“Happiness is our natural state. Happiness is the natural state of little children, to whom the kingdom belongs until they have been polluted and contaminated by the stupidity of society and culture. To acquire happiness you don’t have to do anything, because happiness cannot be acquired. Does anybody know why? Because we have it already. How can you acquire what you already have? Then why don’t you experience it? Because you’ve got to drop something. You’ve got to drop illusions. You don’t have to add anything in order to be happy; you’ve got to drop something. Life is easy, life is delightful. It’s only hard on your illusions, your ambitions, your greed, your cravings. Do you know where these things come from? From having identified with all kinds of labels!” ― Anthony de Mello, Awareness
Life…as you know it.
But I’m getting ahead of myself (as always).
If you’d asked me 30 years ago what personal transformation was apt to describe, I’d have expressed it in terms of changing my then circumstances to something far better. It wasn’t always enshrined in material wealth, but there was heavy leaning in that direction. (There’s a reason so many people covet, as I did, the Rolex watch, the Mont Blanc pen and Porsche: if nothing else, it gives meaning to their effort and oddly faux life.) And I’m quite sure, if I hadn’t experienced a sudden shock, followed by a profound insight (see The Heart Sutra), I’d still be on the hamster wheel now chasing down the very next fix; and that might include the fix of getting off the hamster wheel and enjoying a life of leisure — I wish.
However, for many people, they neither experience anything remotely transformational nor do they see that 100% of their emotions, felt perceptions and experience come from their out-of-whack thinking, for, if they did, we’d see a revolution of love and appreciation, not one replete with greed, lust and hatred.
I know that I may well be overstating my case, but, fundamentally, the moment we come alive to true self — see New Seeds of Contemplation by the late Thomas Merton — we understand that freedom does not arise from chasing down a series of incremental goals but getting in touch with the ‘I’ in ‘I Am this or that’.
Of course, you may not care a jot about transformation and even less so about the world at large, but sooner or later all of us come to a point where the questioning goes beyond a better life built around stuff, to a life of freedom from our mind, which drives us crazy by dint of never allowing us to fully enjoy anything for any length of time.

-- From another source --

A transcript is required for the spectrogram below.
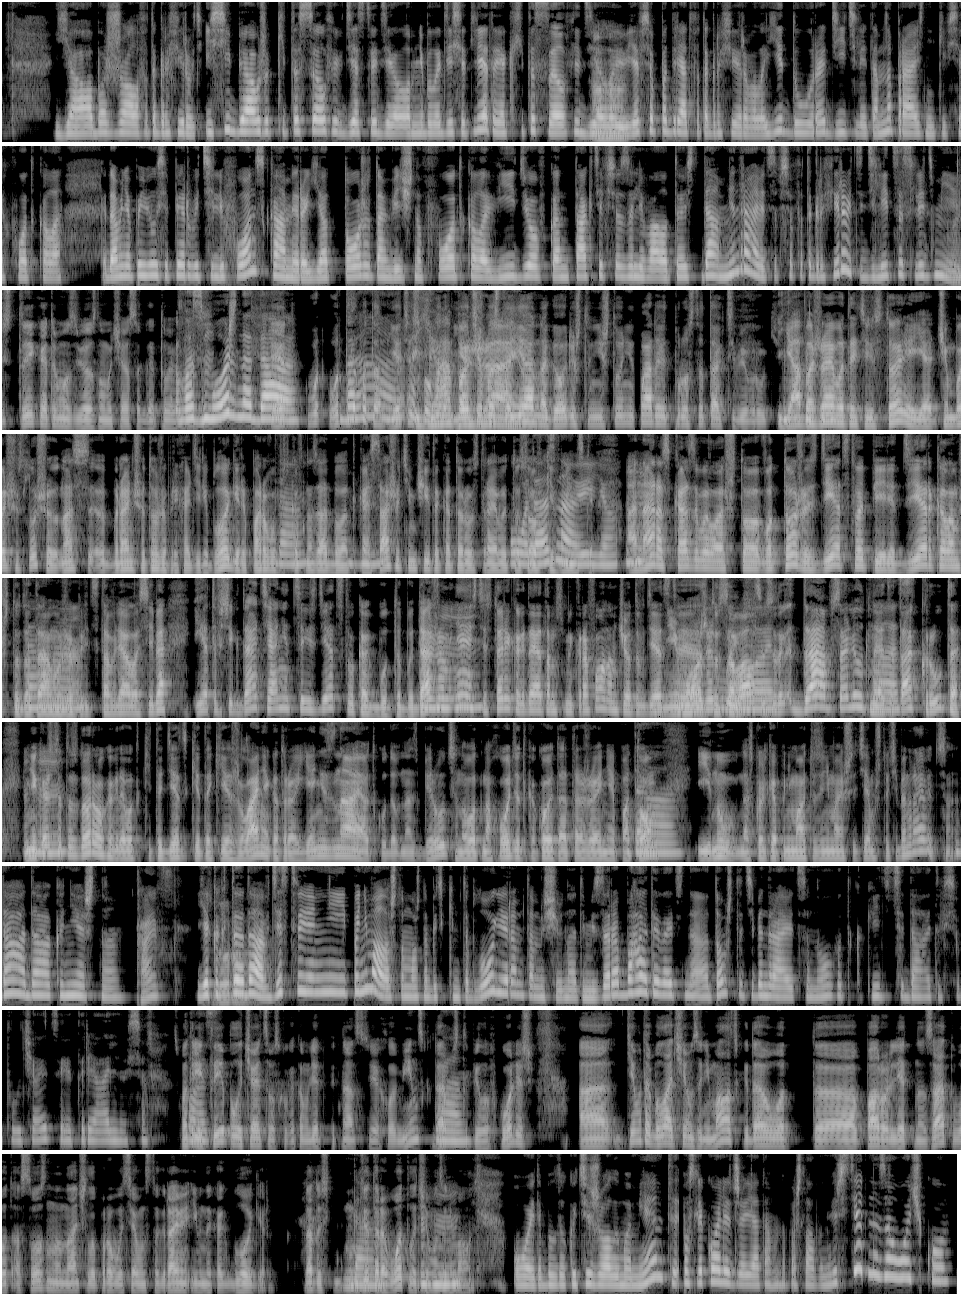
Я обожала фотографировать. И себя уже какие-то селфи в детстве делала. Мне было 10 лет, а я какие-то селфи делаю. Ага. Я все подряд фотографировала. Еду, родителей, там на праздники всех фоткала. Когда у меня появился первый телефон с камерой, я тоже там вечно фоткала, видео, ВКонтакте все заливала. То есть, да, мне нравится все фотографировать и делиться с людьми. То есть ты к этому звездному часу готовилась? Возможно, да. Это, вот, вот так да. вот, я тебе сколько, я, я тебе постоянно говорю, что ничто не падает просто так тебе в руки. Я обожаю вот эти истории. Я чем больше слушаю, у нас э, раньше тоже приходили блогеры. Пару выпусков да. назад была такая mm-hmm. Саша Тимчита, которая устраивает тусовки О, да, знаю в Минске. Её. Она mm-hmm. рассказывала, что вот тоже с детства перед зеркалом что-то да. там уже представляла себя. И это всегда тянется из детства как будто бы. Даже mm-hmm. у меня есть история, когда я там с микрофоном что-то в детстве Не может тусовался. Быть. Да, абсолютно. Класс. Это так круто. Mm-hmm. Мне кажется, это здорово, когда вот какие-то детские такие желания, которые я не знаю, откуда в нас берутся, но вот находят какое-то отражение потом. Да. И, ну, насколько я понимаю, ты занимаешься тем, что тебе нравится. Да, да, конечно. Кайф. Я как-то, да, в детстве я не понимала, что можно быть каким-то блогером, там еще на этом и зарабатывать, на том, что тебе нравится. Но вот, как видите, да, это все получается, и это реально все. Смотри, Класс. ты, получается, во сколько там лет 15 уехала в Минск, да, да, поступила в колледж. А кем ты была, чем занималась, когда вот э, пару лет назад вот осознанно начала пробовать себя в Инстаграме именно как блогер? Да, то есть ну, да. где ты работала, чем угу. занималась? Ой, это был такой тяжелый момент. После колледжа я там пошла в университет на заочку,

Just to be clear, if you’re seeking happiness, it won’t come from changing your outer world to fit your thinking. Instead, you need to relax completely into the moment and observe your thinking for long enough to know, hopefully by insight and not because I say so, that you’re not your thoughts. If you need to test the hypothesis, see if you can stop your thinking or deliberately modify your thinking. You can’t. On the other hand, the moment you disassociate yourself from your thinking, you’ll begin the slow transformation towards freedom.
“When you listen to that [inner] voice, listen to it impartially. That is to say, do not judge. Do not judge or condemn what you hear, for doing so would mean that the same voice has come in again through the back door. You’ll soon realize: there is the voice, and here I am listening to it, watching it. This I am realisation, this sense of your own presence, is not a thought. It arises from beyond the mind.”
So, waking up.
Is it choice?
Of course it is: either you want to be separated from the stress of constantly chasing your tail or you don’t. And even if you’re sceptical about this whole ‘no mind’ thing, I’d wager it’s still way more helpful to investigate your thinking self than it is to operate on auto pilot where the non-conscious thoughts and actions are as predictable as the self-deluded outcomes.